A Russian soldier will face a Kyiv court in what marks the first war crime trial since Ukraine’s invasion by Vladimir Putin.
Vadim Shysimarin, 21, will be accused of murdering an unarmed, 62-year-old civilian today (13 May).
Shysimarin was a commander of the Kantemirovskaya tank division and is accused of shooting dead a man riding a bicycle with an AK-74 rifle.
The Guardian has hailed the trial as a ‘watershed moment’ and notes that Shysimarin will take to the dock as the number of crimes registered by Ukraine’s general prosecutor surpasses 11,000.
The outlet also pointed to Unicef figures that report at least 100 children were killed amid Russia’s invasion of Ukraine in April alone.
Shysimarin, who remains in Ukrainian custody, is accused of firing at a civilian after his military vehicle convoy was attacked by Ukrainian forces on 28 February.
Trying to flee Ukrainian soldiers in the village of Chupakhivka, Shysimarin drove his car away.

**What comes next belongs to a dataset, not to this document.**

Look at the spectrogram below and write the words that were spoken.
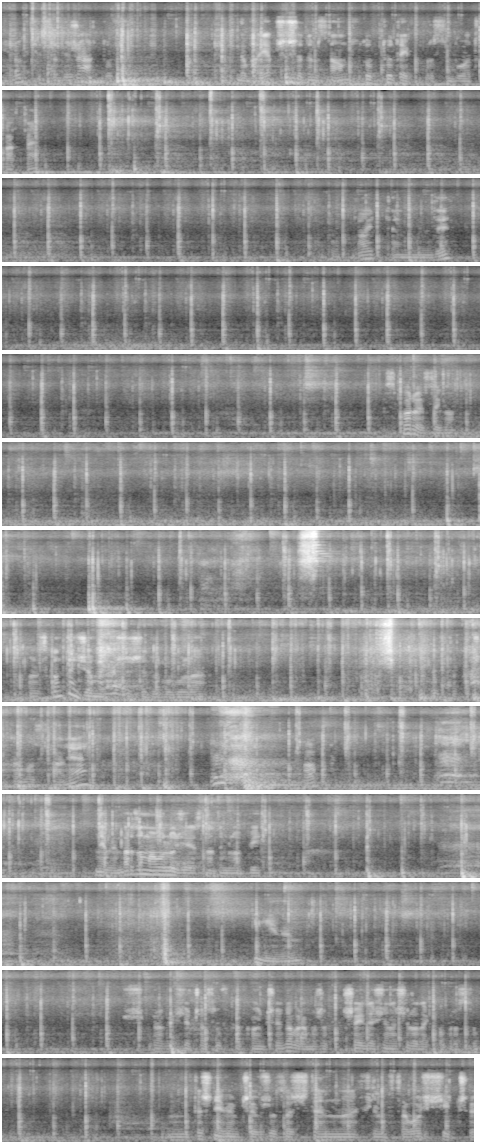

Four other soldiers were in the vehicle.
Prosecutors say Shysimarin was then ordered to ‘kill a civilian so he would not report them to Ukrainian defenders’ and opened fire on an unarmed man who was talking on the phone while riding a bike.
Shysimarin’s crime is said to have happened ‘dozens of metres’ from the victim’s home.
Upon the case’s court filing this week, Ukraine’s prosecutor general, Iryna Venediktova, said: “He is here [in Ukraine], we have him.”
A prosecutor’s office spokesperson added: “Prosecutors and investigators of the SBU [Ukrainian secret services] have collected enough evidence of his involvement in violation of the laws and customs of war combined with premeditated murder. For these actions, he faces 10 to 15 years in prison or life in prison.”
The Guardian notes that another case will likely follow Shysimarin’s, that of Mikhail Romanov, a Russian soldier accused of rape and murder.
Romanov is accused of breaking into a house in the Brovarsky region in March and murdering a man before raping his wife and ‘threatening her and her underage child with violence and weapon’.
It follows Finland’s announcement that it wants to join the North Atlantic Treaty Organisation (NATO) as soon as possible in the wake of Russia’s aggression.
Finland's President and Prime Minister revealed they want their country to join the NATO military alliance 'without delay' and Sweden is expected to follow suit.
The Kremlin described Finland's bid to join NATO as a hostile move that 'definitely' poses a threat to Russian security.